Extracted records:
--------------------

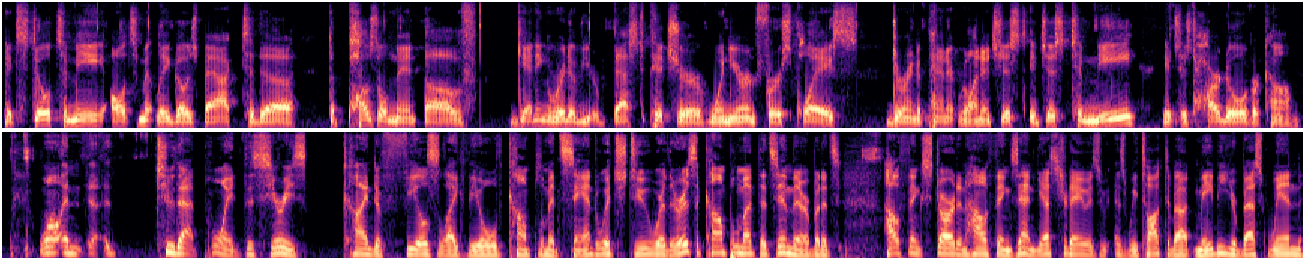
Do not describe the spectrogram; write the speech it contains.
it still to me ultimately goes back to the the puzzlement of getting rid of your best pitcher when you're in first place during a pennant run. It's just it just to me it's just hard to overcome. Well, and uh, to that point, this series kind of feels like the old compliment sandwich too where there is a compliment that's in there but it's how things start and how things end yesterday as, as we talked about maybe your best win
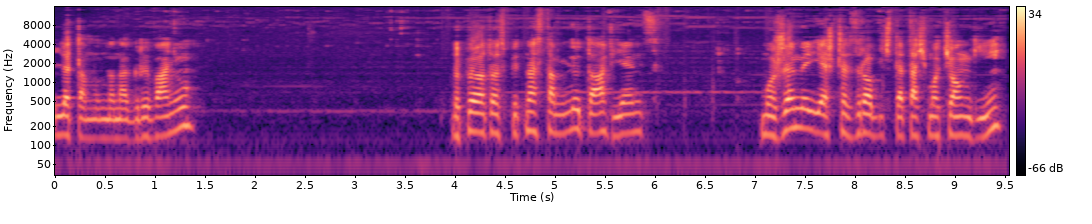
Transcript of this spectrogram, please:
Ile tam mam na nagrywaniu? Dopiero to jest 15 minuta, więc możemy jeszcze zrobić te taśmociągi.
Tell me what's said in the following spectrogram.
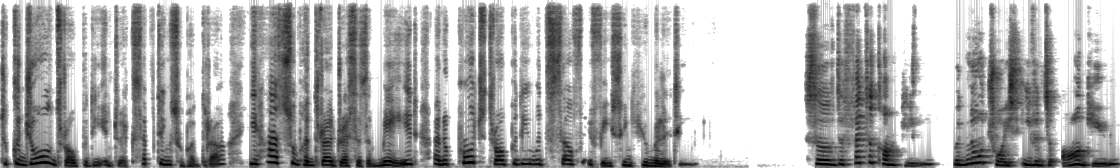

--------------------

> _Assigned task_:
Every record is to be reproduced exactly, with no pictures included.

> _Response_:
Do not describe the spectrogram; write the speech it contains.
it still to me ultimately goes back to the the puzzlement of getting rid of your best pitcher when you're in first place during a pennant run. It's just it just to me it's just hard to overcome. Well, and uh, to that point, this series kind of feels like the old compliment sandwich too where there is a compliment that's in there but it's how things start and how things end yesterday as, as we talked about maybe your best win
Transcript of this spectrogram, please:
Ile tam mam na nagrywaniu? Dopiero to jest 15 minuta, więc możemy jeszcze zrobić te taśmociągi.
Tell me what's said in the following spectrogram.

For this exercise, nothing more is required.